TASK DETAILS:
Return each entry unchanged.

DATA SHOWN:
◆ ◆ ◆ ◆
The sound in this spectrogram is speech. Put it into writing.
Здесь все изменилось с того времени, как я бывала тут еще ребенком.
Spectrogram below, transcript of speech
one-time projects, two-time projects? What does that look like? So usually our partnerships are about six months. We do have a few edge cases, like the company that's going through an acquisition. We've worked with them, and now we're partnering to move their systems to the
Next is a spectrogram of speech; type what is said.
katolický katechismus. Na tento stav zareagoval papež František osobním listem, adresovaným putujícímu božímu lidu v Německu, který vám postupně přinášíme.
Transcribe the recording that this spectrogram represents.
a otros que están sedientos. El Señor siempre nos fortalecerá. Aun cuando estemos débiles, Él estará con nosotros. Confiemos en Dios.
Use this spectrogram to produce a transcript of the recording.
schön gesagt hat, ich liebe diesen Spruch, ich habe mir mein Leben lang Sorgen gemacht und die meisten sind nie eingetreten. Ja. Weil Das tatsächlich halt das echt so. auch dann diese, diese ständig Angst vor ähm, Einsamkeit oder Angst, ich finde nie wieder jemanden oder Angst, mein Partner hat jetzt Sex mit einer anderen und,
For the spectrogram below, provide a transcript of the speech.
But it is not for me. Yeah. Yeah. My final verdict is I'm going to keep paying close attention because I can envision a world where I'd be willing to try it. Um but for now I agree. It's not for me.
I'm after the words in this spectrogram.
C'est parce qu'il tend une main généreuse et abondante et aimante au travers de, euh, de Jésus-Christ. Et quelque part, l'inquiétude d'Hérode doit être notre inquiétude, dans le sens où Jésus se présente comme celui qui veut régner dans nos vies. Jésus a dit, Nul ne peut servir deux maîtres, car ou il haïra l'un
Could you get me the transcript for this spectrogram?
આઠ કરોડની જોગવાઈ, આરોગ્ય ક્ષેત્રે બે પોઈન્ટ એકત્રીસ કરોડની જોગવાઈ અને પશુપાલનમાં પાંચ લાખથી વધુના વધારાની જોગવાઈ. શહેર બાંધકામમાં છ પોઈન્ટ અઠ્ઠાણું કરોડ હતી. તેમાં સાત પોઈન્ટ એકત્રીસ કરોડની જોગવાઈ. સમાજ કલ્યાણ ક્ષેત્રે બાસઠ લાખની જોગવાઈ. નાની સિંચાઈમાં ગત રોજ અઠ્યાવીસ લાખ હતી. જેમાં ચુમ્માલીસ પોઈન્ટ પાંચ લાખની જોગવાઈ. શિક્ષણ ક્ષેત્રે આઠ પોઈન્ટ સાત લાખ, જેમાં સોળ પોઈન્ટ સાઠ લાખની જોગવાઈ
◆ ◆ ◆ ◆
ANSWER BELOW:
The sound in this spectrogram is speech. Put it into writing.
Здесь все изменилось с того времени, как я бывала тут еще ребенком.
Spectrogram below, transcript of speech
one-time projects, two-time projects? What does that look like? So usually our partnerships are about six months. We do have a few edge cases, like the company that's going through an acquisition. We've worked with them, and now we're partnering to move their systems to the
Next is a spectrogram of speech; type what is said.
katolický katechismus. Na tento stav zareagoval papež František osobním listem, adresovaným putujícímu božímu lidu v Německu, který vám postupně přinášíme.
Transcribe the recording that this spectrogram represents.
a otros que están sedientos. El Señor siempre nos fortalecerá. Aun cuando estemos débiles, Él estará con nosotros. Confiemos en Dios.
Use this spectrogram to produce a transcript of the recording.
schön gesagt hat, ich liebe diesen Spruch, ich habe mir mein Leben lang Sorgen gemacht und die meisten sind nie eingetreten. Ja. Weil Das tatsächlich halt das echt so. auch dann diese, diese ständig Angst vor ähm, Einsamkeit oder Angst, ich finde nie wieder jemanden oder Angst, mein Partner hat jetzt Sex mit einer anderen und,
For the spectrogram below, provide a transcript of the speech.
But it is not for me. Yeah. Yeah. My final verdict is I'm going to keep paying close attention because I can envision a world where I'd be willing to try it. Um but for now I agree. It's not for me.
I'm after the words in this spectrogram.
C'est parce qu'il tend une main généreuse et abondante et aimante au travers de, euh, de Jésus-Christ. Et quelque part, l'inquiétude d'Hérode doit être notre inquiétude, dans le sens où Jésus se présente comme celui qui veut régner dans nos vies. Jésus a dit, Nul ne peut servir deux maîtres, car ou il haïra l'un
Could you get me the transcript for this spectrogram?
આઠ કરોડની જોગવાઈ, આરોગ્ય ક્ષેત્રે બે પોઈન્ટ એકત્રીસ કરોડની જોગવાઈ અને પશુપાલનમાં પાંચ લાખથી વધુના વધારાની જોગવાઈ. શહેર બાંધકામમાં છ પોઈન્ટ અઠ્ઠાણું કરોડ હતી. તેમાં સાત પોઈન્ટ એકત્રીસ કરોડની જોગવાઈ. સમાજ કલ્યાણ ક્ષેત્રે બાસઠ લાખની જોગવાઈ. નાની સિંચાઈમાં ગત રોજ અઠ્યાવીસ લાખ હતી. જેમાં ચુમ્માલીસ પોઈન્ટ પાંચ લાખની જોગવાઈ. શિક્ષણ ક્ષેત્રે આઠ પોઈન્ટ સાત લાખ, જેમાં સોળ પોઈન્ટ સાઠ લાખની જોગવાઈ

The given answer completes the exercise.